When we are [chronically ill], what part of our personality is really our own,
and [which is] shaped or even created by disease?" - from "Faces of CFS"
Dr. David Bell's latest book is a
fascinating read. Beginning with an introduction on the Lyndonville, N.Y.
outbreak that transformed Bell into one of the world's leading experts on CFIDS,
the book provides his views on numerous aspects of the illness.
More quilt than tapestry, the book's 10
chapters on 10 different patients - the "faces" from the title - cover what Bell
calls the "defining principles" of CFIDS. Highly readable, "Faces" is written in
Bell's informal, often humorous personal voice. Each chapter deals with a
different topic, from tales of disability "spies" to treatments both
conventional and unusual (ever tried rubbing poison ivy on your arm?). It also
touches on symptoms ranging from panic attacks to myoclonus.
The book's stories often raise as many
questions as they answer; what is it, for example, about the immune system that
makes poison ivy suppress CFIDS symptoms? Faces is a compelling,

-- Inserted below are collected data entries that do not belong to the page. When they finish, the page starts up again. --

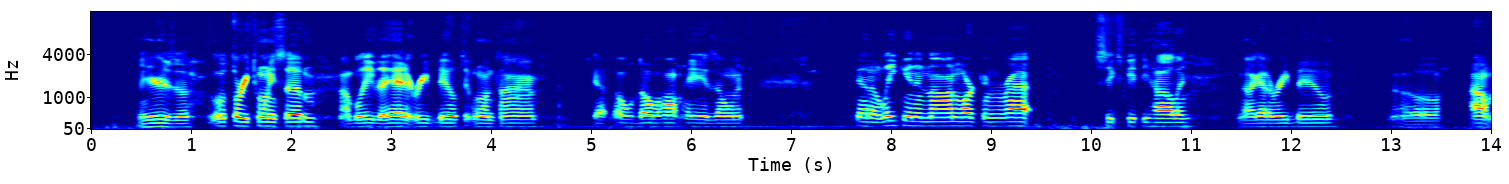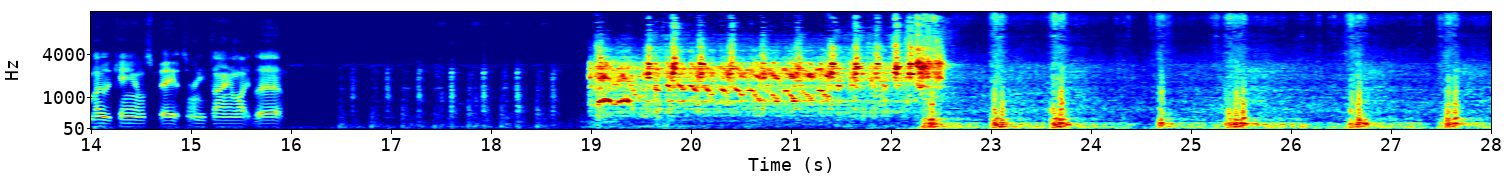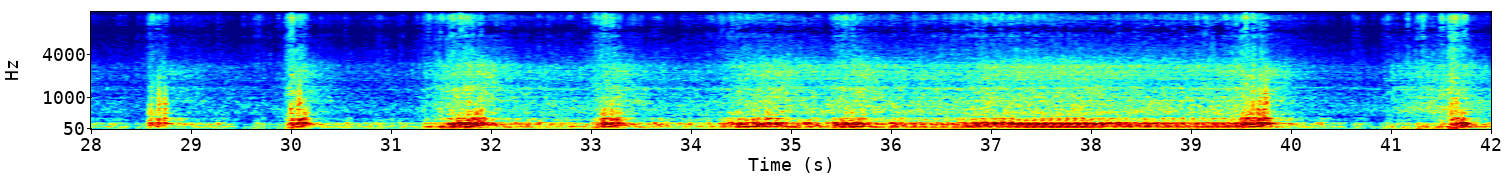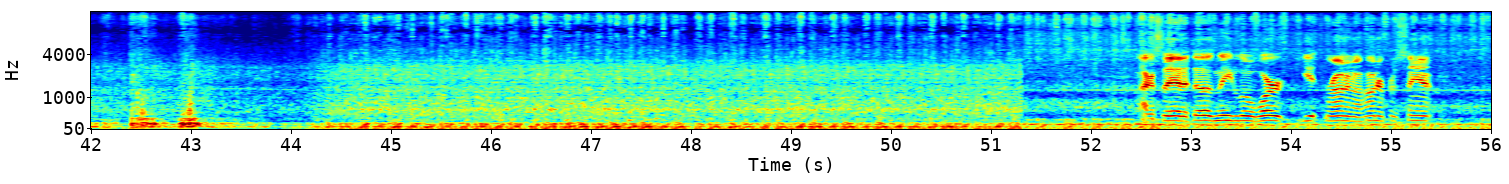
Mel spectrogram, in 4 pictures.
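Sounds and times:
car engine running rough: 0:16.5 - 0:56.0.

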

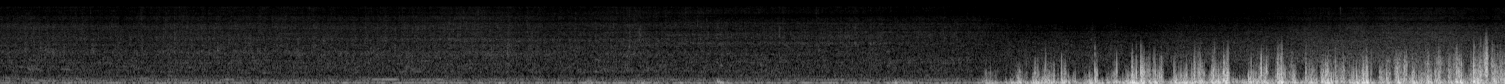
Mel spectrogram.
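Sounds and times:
wind buffeting microphone: 0:08.9 - 0:15.0.

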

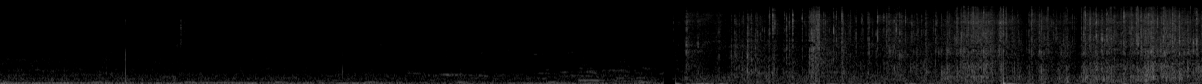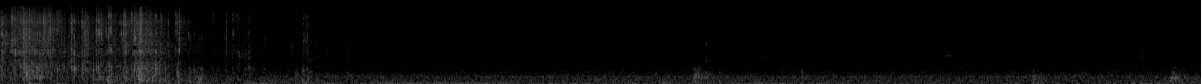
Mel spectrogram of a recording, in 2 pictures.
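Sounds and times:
plastic bag crinkling: 0:06.8 - 0:15.3.

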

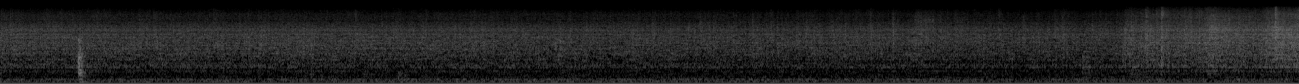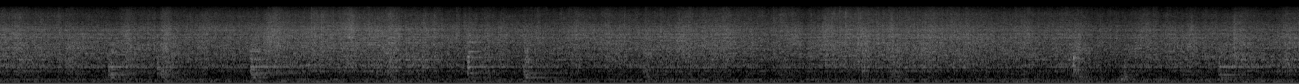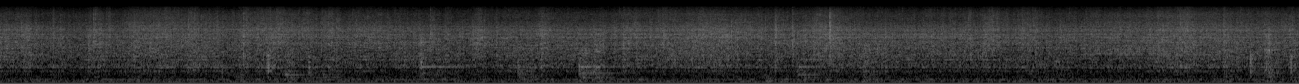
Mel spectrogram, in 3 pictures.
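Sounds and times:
onions sizzling in oil: 0:00.0 - 0:38.9
wooden spatula scraping a pan: 0:11.3 - 0:35.0.

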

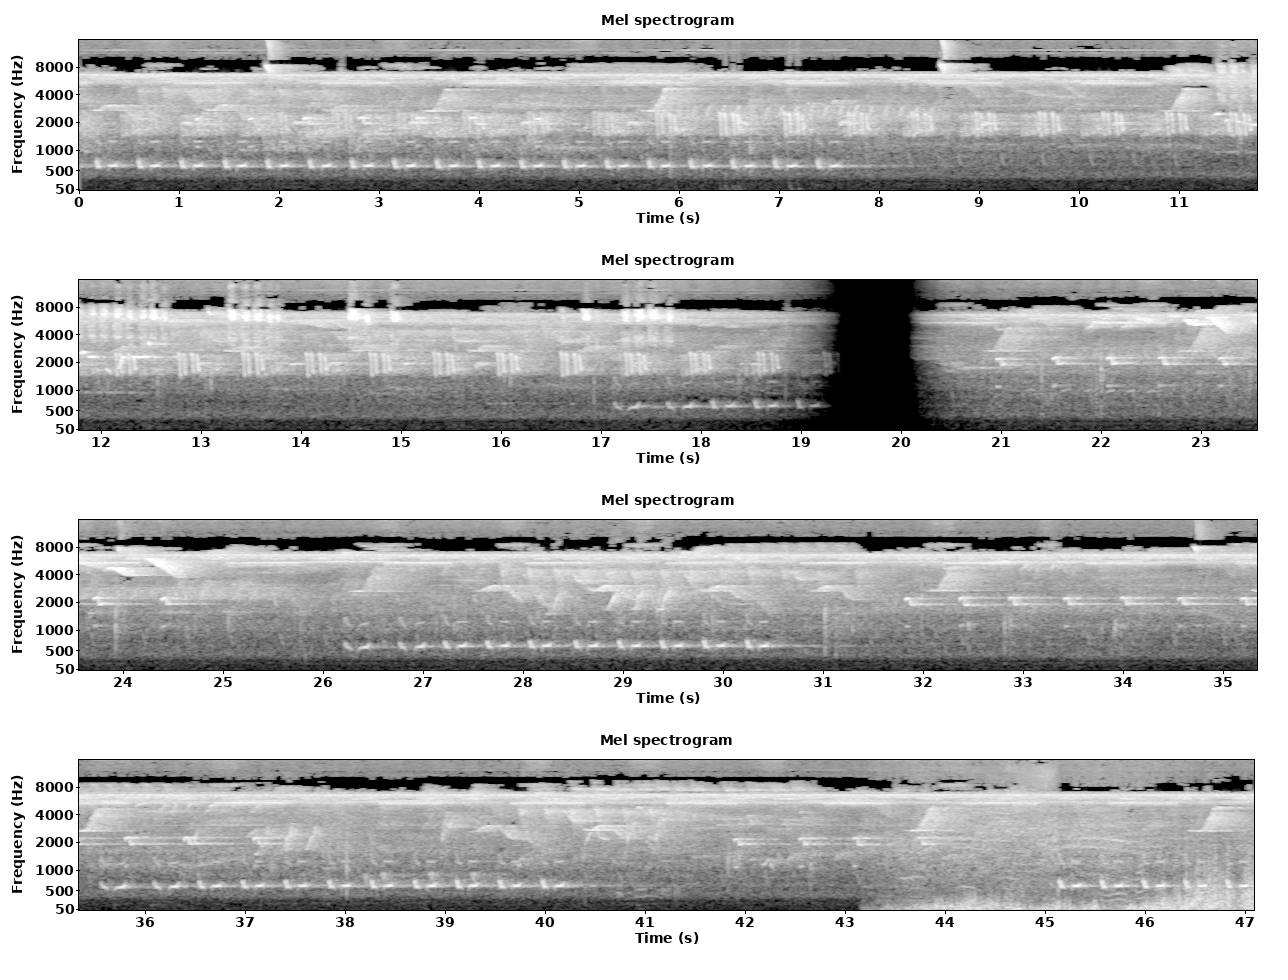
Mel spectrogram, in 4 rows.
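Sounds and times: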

thought-provoking learning experience for all PWCs and, ideally, their
To purchase, add $2 for shipping and
handling and send checks to David S. Bell, P.O. Box 335, Lyndonville, NY 14098.
Chronic Illness Workbook: Strategies and Solutions for Taking Back Your Life
By Patricia A. Fennell, MSW, CSW-R 2001, New Harbinger
Publications, Inc. $16.95, 239 pp. Review by Joan E. Simms (PWC)
"The Chronic Illness Workbook" would be
most helpful to people who have recently been diagnosed with chronic illness, as
well as their family members and friends. It explains how to cope with health
problems, such as CFIDS, for which there are no remedies.
This guide is a valuable resource for
understanding how chronic illness sufferers can meet the challenges of daily
living. For the individual, it is a vast do-it-yourself encyclopedia of
knowledge usually obtained from many long months of rehabilitation therapy. This
is invaluable for people without insurance that covers therapy, or those who
lack the energy to engage in therapy.
The vocabulary is easily understood by a
lay person. Individuals with cognitive difficulty may have problems with some of
the long paragraphs, however.
There is an insightful discussion about
alternative vs. standard (allopathic) medical care. This includes many topics on
alternative therapies and how to know when to look for another medical doctor.
Among the topics discussed in the "Life
Transitions" section are marriage, childbirth, moving, accidents and surgery.
Work, retirement and college are considered under "Special Situations."
Fennell outlines four phases of chronic
illness in the book, and offers strategies for coping with each phase. The goal
in phase one is to "contain the crisis," while phase four covers how to
"integrate your illness into a whole and meaningful life." Following the phases
is a section of "Suggested Readings."
This is a very thorough and comprehensive
book written by a highly regarded professional. It is well worth the